BEGIN Records for the exercise
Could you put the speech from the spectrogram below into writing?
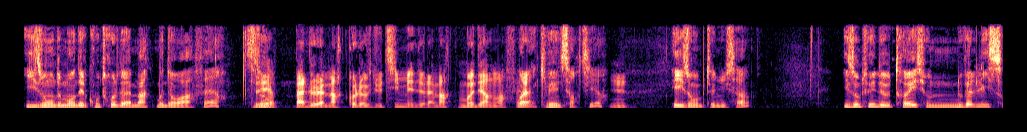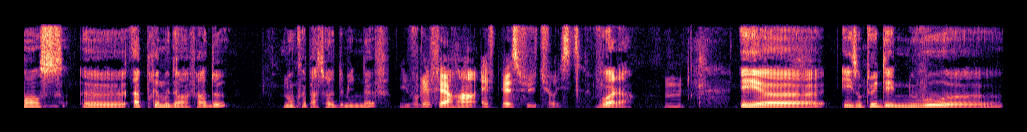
Ils ont demandé le contrôle de la marque Modern Warfare. C'est-à-dire ont- pas de la marque Call of Duty mais de la marque Modern Warfare. voilà, qui venait de sortir. Mm. Et ils ont obtenu ça. Ils ont obtenu de travailler sur une nouvelle licence euh, après Modern Warfare 2, donc à partir de 2009. Ils voulaient faire un FPS futuriste. Voilà. Mm. Et, euh, et ils ont obtenu des nouveaux, euh,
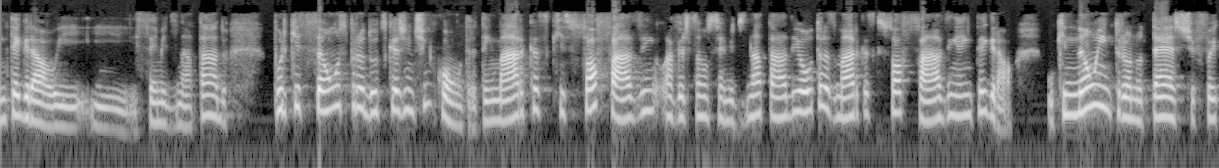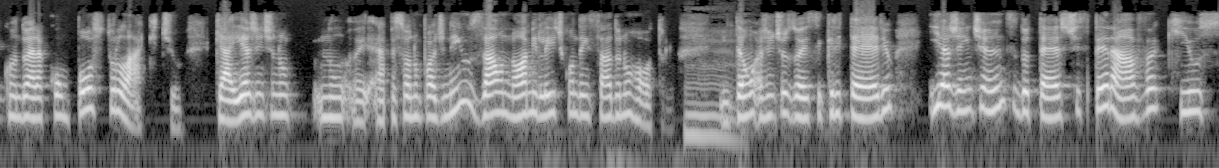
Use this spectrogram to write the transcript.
integral e, e semi-desnatado porque são os produtos que a gente encontra. Tem marcas que só fazem a versão semi-desnatada e outras marcas que só fazem a integral. O que não entrou no teste foi quando era composto lácteo, que aí a gente não, não a pessoa não pode nem usar o nome leite condensado no rótulo. Hum. Então a gente usou esse critério e a gente antes do teste esperava que os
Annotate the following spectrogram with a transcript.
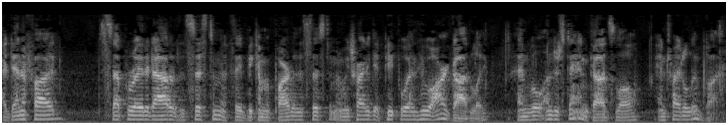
identified, separated out of the system if they become a part of the system, and we try to get people in who are godly and will understand God's law and try to live by it.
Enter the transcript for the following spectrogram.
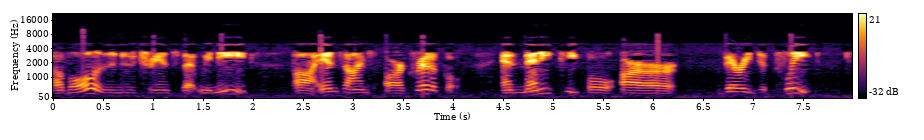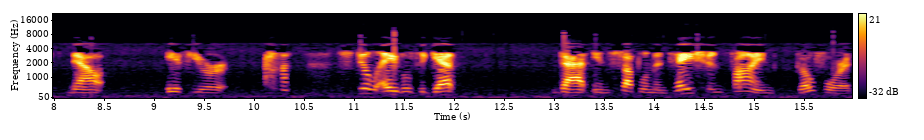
of all of the nutrients that we need. Uh, enzymes are critical, and many people are very deplete. Now, if you're still able to get that in supplementation, fine, go for it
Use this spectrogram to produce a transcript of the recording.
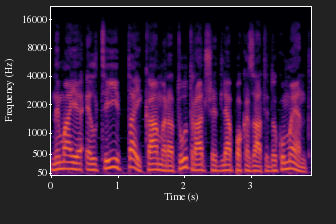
немає LTE, та й камера тут радше для показати документ,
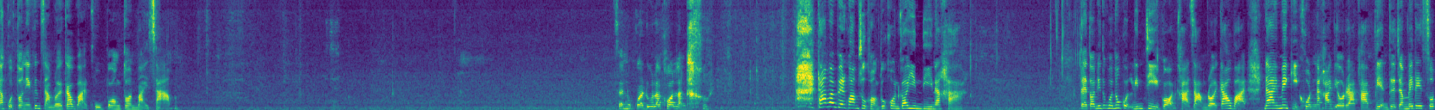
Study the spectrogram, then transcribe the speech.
นะ กดตอนนี้ขึ้นสามร้อยเก้าบาท คูปองตอนบ่ายสาม สนุกกว่าดูละครหลังเขาถ้ามันเป็นความสุขของทุกคนก็ยินดีนะคะ แต่ตอนนี้ทุกคนต้องกดลิ้นจี่ก่อนค่ะ 309 บาท ได้ไม่กี่คนนะคะ เดี๋ยวราคาเปลี่ยนเธอจะไม่ได้ซด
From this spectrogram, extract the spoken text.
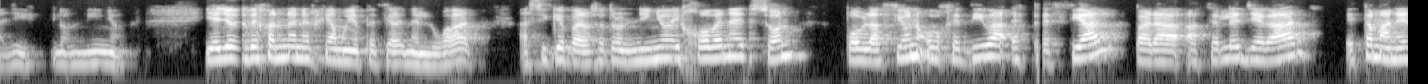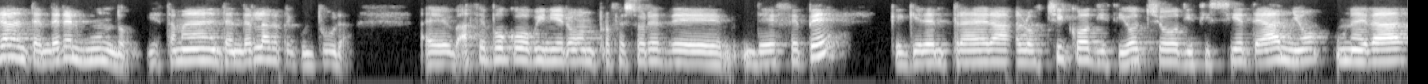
allí los niños. Y ellos dejan una energía muy especial en el lugar. Así que para nosotros niños y jóvenes son población objetiva especial para hacerles llegar esta manera de entender el mundo y esta manera de entender la agricultura. Eh, hace poco vinieron profesores de, FP que quieren traer a los chicos 18, 17 años, una edad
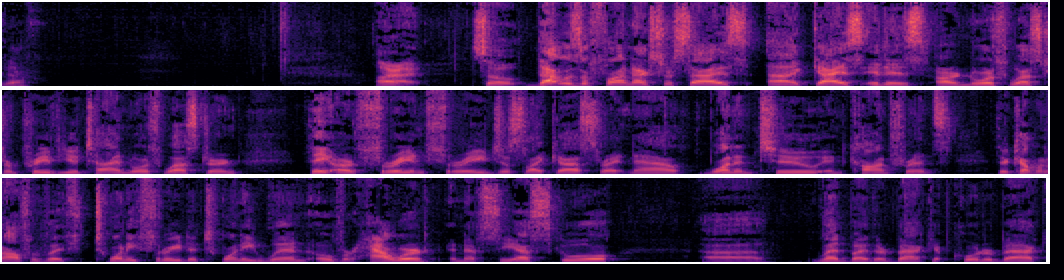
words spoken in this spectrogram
Yeah. All right. So that was a fun exercise. Uh, guys, it is our Northwestern preview time. Northwestern, they are three and three, just like us right now. One and two in conference. They're coming off of a 23 to 20 win over Howard, an FCS school, uh, led by their backup quarterback.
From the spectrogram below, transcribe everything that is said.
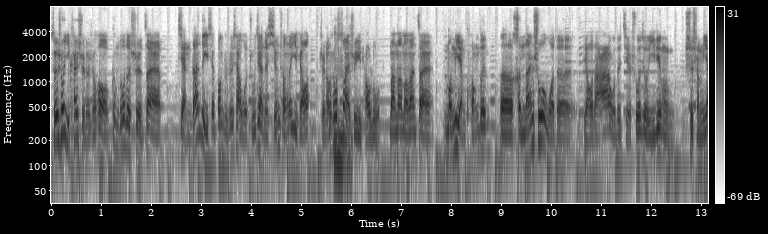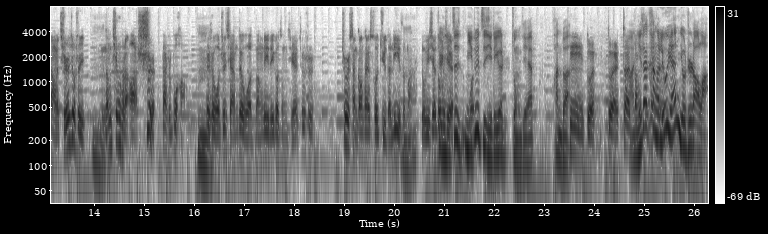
所以说一开始的时候，更多的是在简单的一些帮助之下，我逐渐的形成了一条，只能说算是一条路，慢慢慢慢在蒙眼狂奔。呃，很难说我的表达、我的解说就一定是什么样了，其实就是能听出来啊，是，但是不好。这是我之前对我能力的一个总结，就是就是像刚才所举的例子嘛，有一些东西，自你对自己的一个总结判断。嗯，对对，在你再看看留言，你就知道了，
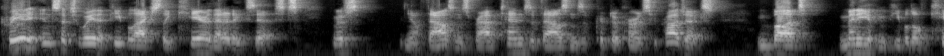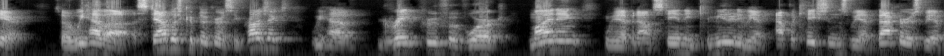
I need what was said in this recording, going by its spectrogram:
create it in such a way that people actually care that it exists. There's you know thousands, perhaps tens of thousands of cryptocurrency projects, but many of them people don't care. So we have a established cryptocurrency project. We have great proof of work mining. We have an outstanding community. We have applications. We have backers. We have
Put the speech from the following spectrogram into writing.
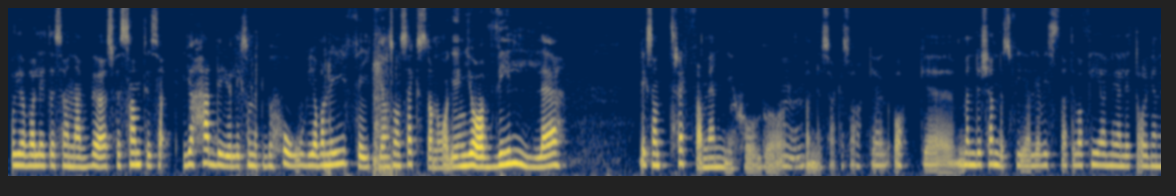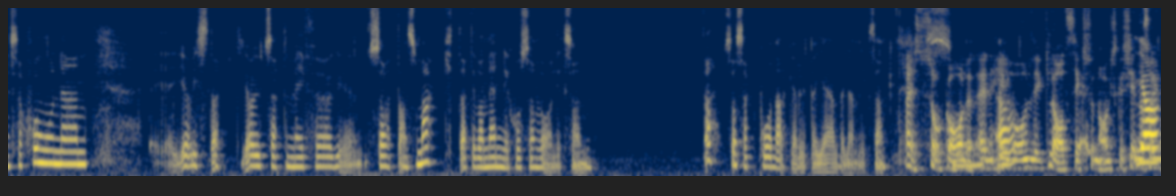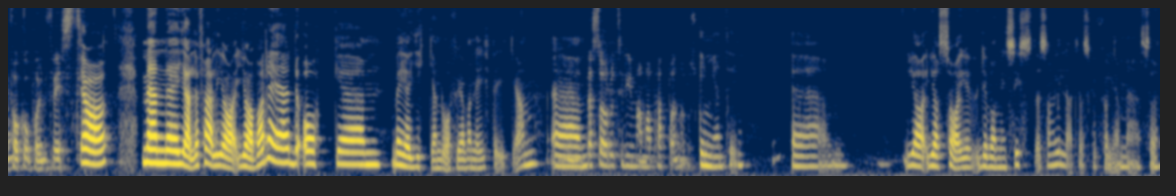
och jag var lite så nervös för samtidigt så jag hade ju liksom ett behov. Jag var nyfiken som 16-åring. Jag ville liksom träffa människor och Mm. undersöka saker. Och, eh, men det kändes fel. Jag visste att det var fel enligt organisationen. Jag visste att jag utsatte mig för eh, Satans makt, att det var människor som var liksom Ja, som sagt påverkade utav djävulen liksom. Är så galet. En helt ja. vanlig glad 16-åring ska känna Ja. sig inför att gå på en fest. Ja, men eh, i alla fall jag, jag var rädd och ehm, men jag gick ändå för jag var nyfiken. Mm. Ehm, Vad sa du till din mamma och pappa när du skulle? Ingenting. Ehm, jag, jag sa ju, det var min syster som ville att jag skulle följa med så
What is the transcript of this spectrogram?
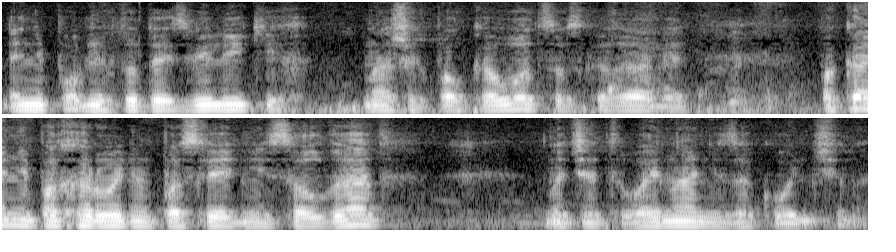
я не помню, кто-то из великих наших полководцев сказали, пока не похоронен последний солдат, значит, война не закончена.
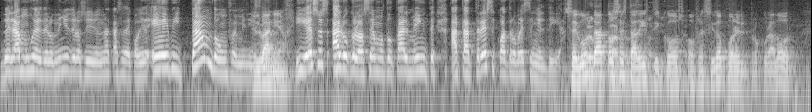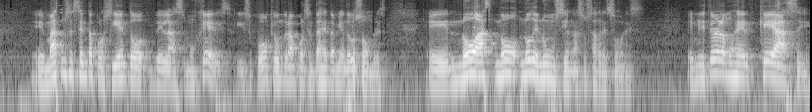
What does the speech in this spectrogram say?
de la mujer, de los niños y de los hijos en una casa de acogida, evitando un feminicidio. Elvania. Y eso es algo que lo hacemos totalmente hasta tres y cuatro veces en el día. Según datos estadísticos ofrecidos por el procurador, eh, más de un 60% de las mujeres, y supongo que un gran porcentaje también de los hombres, eh, no, has- no, no denuncian a sus agresores. El Ministerio de la Mujer, ¿qué hace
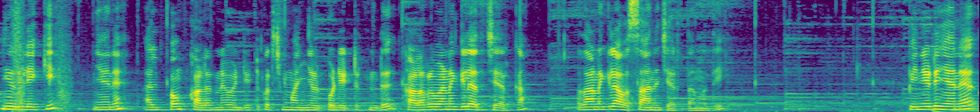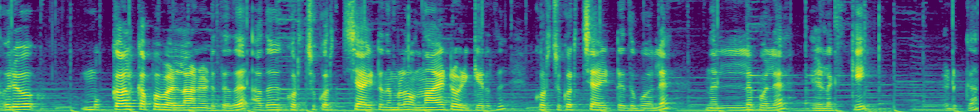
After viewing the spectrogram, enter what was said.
ഇനി ഇതിലേക്ക് ഞാൻ അല്പം കളറിന് വേണ്ടിയിട്ട് കുറച്ച് മഞ്ഞൾപ്പൊടി ഇട്ടിട്ടുണ്ട്. കളർ വേണമെങ്കിൽ അത് ചേർക്കാം. അതാണെങ്കിൽ അവസാനം ചേർത്താൽ മതി. പിന്നീട് ഞാൻ ഒരു മുക്കാൽ കപ്പ് വെള്ളമാണ് എടുത്തത്. അത് കുറച്ച് കുറച്ചായിട്ട് നമ്മൾ ഒന്നായിട്ട് ഒഴിക്കരുത്. കുറച്ച് കുറച്ചായിട്ട് ഇതുപോലെ നല്ല പോലെ ഇളക്കി എടുക്കുക.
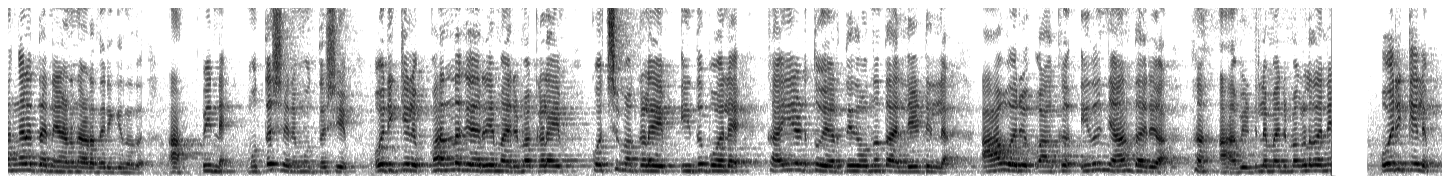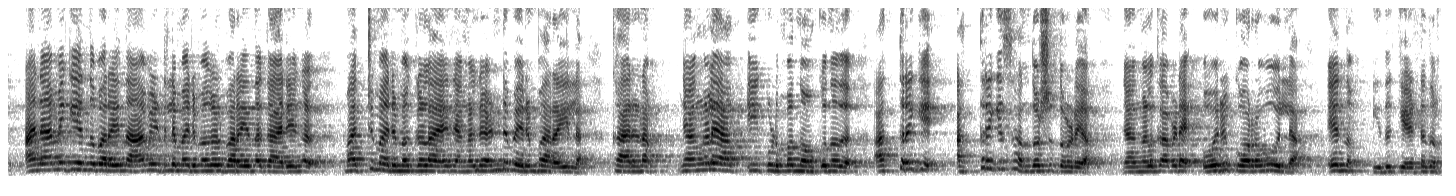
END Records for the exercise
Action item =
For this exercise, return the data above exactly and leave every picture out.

Exercise solution =
Could you put the speech from the spectrogram below into writing?
Ils ont demandé le contrôle de la marque Modern Warfare. C'est-à-dire ont- pas de la marque Call of Duty mais de la marque Modern Warfare. voilà, qui venait de sortir. Mm. Et ils ont obtenu ça. Ils ont obtenu de travailler sur une nouvelle licence euh, après Modern Warfare 2, donc à partir de 2009. Ils voulaient faire un FPS futuriste. Voilà. Mm. Et, euh, et ils ont obtenu des nouveaux, euh,
Use this spectrogram to write the transcript.
integral e, e semi-desnatado porque são os produtos que a gente encontra. Tem marcas que só fazem a versão semi-desnatada e outras marcas que só fazem a integral. O que não entrou no teste foi quando era composto lácteo, que aí a gente não, não a pessoa não pode nem usar o nome leite condensado no rótulo. Hum. Então a gente usou esse critério e a gente antes do teste esperava que os
Annotate the following spectrogram with a transcript.
identified, separated out of the system if they become a part of the system, and we try to get people in who are godly and will understand God's law and try to live by it.
Enter the transcript for the following spectrogram.
of all of the nutrients that we need. Uh, enzymes are critical, and many people are very deplete. Now, if you're still able to get that in supplementation, fine, go for it
Use this spectrogram to produce a transcript of the recording.
немає LTE, та й камера тут радше для показати документ,
Study the spectrogram, then transcribe the speech.
นะ กดตอนนี้ขึ้นสามร้อยเก้าบาท คูปองตอนบ่ายสาม สนุกกว่าดูละครหลังเขาถ้ามันเป็นความสุขของทุกคนก็ยินดีนะคะ แต่ตอนนี้ทุกคนต้องกดลิ้นจี่ก่อนค่ะ 309 บาท ได้ไม่กี่คนนะคะ เดี๋ยวราคาเปลี่ยนเธอจะไม่ได้ซด
From this spectrogram, extract the spoken text.
allí los niños. Y ellos dejan una energía muy especial en el lugar. Así que para nosotros niños y jóvenes son población objetiva especial para hacerles llegar esta manera de entender el mundo y esta manera de entender la agricultura. Eh, hace poco vinieron profesores de, FP que quieren traer a los chicos 18, 17 años, una edad
words spoken in this spectrogram
Yeah. All right. So that was a fun exercise. Uh, guys, it is our Northwestern preview time. Northwestern, they are three and three, just like us right now. One and two in conference. They're coming off of a 23 to 20 win over Howard, an FCS school, uh, led by their backup quarterback.
From the spectrogram below, transcribe everything that is said.
所以说一开始的时候，更多的是在简单的一些帮助之下，我逐渐的形成了一条，只能说算是一条路，慢慢慢慢在蒙眼狂奔。呃，很难说我的表达、我的解说就一定是什么样了，其实就是能听出来啊，是，但是不好。这是我之前对我能力的一个总结，就是就是像刚才所举的例子嘛，有一些东西，自你对自己的一个总结判断。嗯，对对，在你再看看留言，你就知道了，
I need what was said in this recording, going by its spectrogram:
create it in such a way that people actually care that it exists. There's you know thousands, perhaps tens of thousands of cryptocurrency projects, but many of them people don't care. So we have a established cryptocurrency project. We have great proof of work mining. We have an outstanding community. We have applications. We have backers. We have
Put the speech from the following spectrogram into writing.
och jag var lite så nervös för samtidigt så jag hade ju liksom ett behov. Jag var nyfiken som 16-åring. Jag ville liksom träffa människor och Mm. undersöka saker. Och, eh, men det kändes fel. Jag visste att det var fel enligt organisationen. Jag visste att jag utsatte mig för eh, Satans makt, att det var människor som var liksom Ja, som sagt påverkade utav djävulen liksom. Är så galet. En helt ja. vanlig glad 16-åring ska känna Ja. sig inför att gå på en fest. Ja, men eh, i alla fall jag, jag var rädd och ehm, men jag gick ändå för jag var nyfiken. Mm. Ehm, Vad sa du till din mamma och pappa när du skulle? Ingenting. Ehm, jag, jag sa ju, det var min syster som ville att jag skulle följa med så
What is the transcript of this spectrogram?
я не помню, кто-то из великих наших полководцев сказали, пока не похоронен последний солдат, значит, война не закончена.
What does the speech in this spectrogram say?
de la mujer, de los niños y de los hijos en una casa de acogida, evitando un feminicidio. Elvania. Y eso es algo que lo hacemos totalmente hasta tres y cuatro veces en el día. Según datos estadísticos ofrecidos por el procurador, eh, más de un 60% de las mujeres, y supongo que un gran porcentaje también de los hombres, eh, no, has- no, no denuncian a sus agresores. El Ministerio de la Mujer, ¿qué hace
After viewing the spectrogram, enter what was said.
ഇനി ഇതിലേക്ക് ഞാൻ അല്പം കളറിന് വേണ്ടിയിട്ട് കുറച്ച് മഞ്ഞൾപ്പൊടി ഇട്ടിട്ടുണ്ട്. കളർ വേണമെങ്കിൽ അത് ചേർക്കാം. അതാണെങ്കിൽ അവസാനം ചേർത്താൽ മതി. പിന്നീട് ഞാൻ ഒരു മുക്കാൽ കപ്പ് വെള്ളമാണ് എടുത്തത്. അത് കുറച്ച് കുറച്ചായിട്ട് നമ്മൾ ഒന്നായിട്ട് ഒഴിക്കരുത്. കുറച്ച് കുറച്ചായിട്ട് ഇതുപോലെ നല്ല പോലെ ഇളക്കി എടുക്കുക.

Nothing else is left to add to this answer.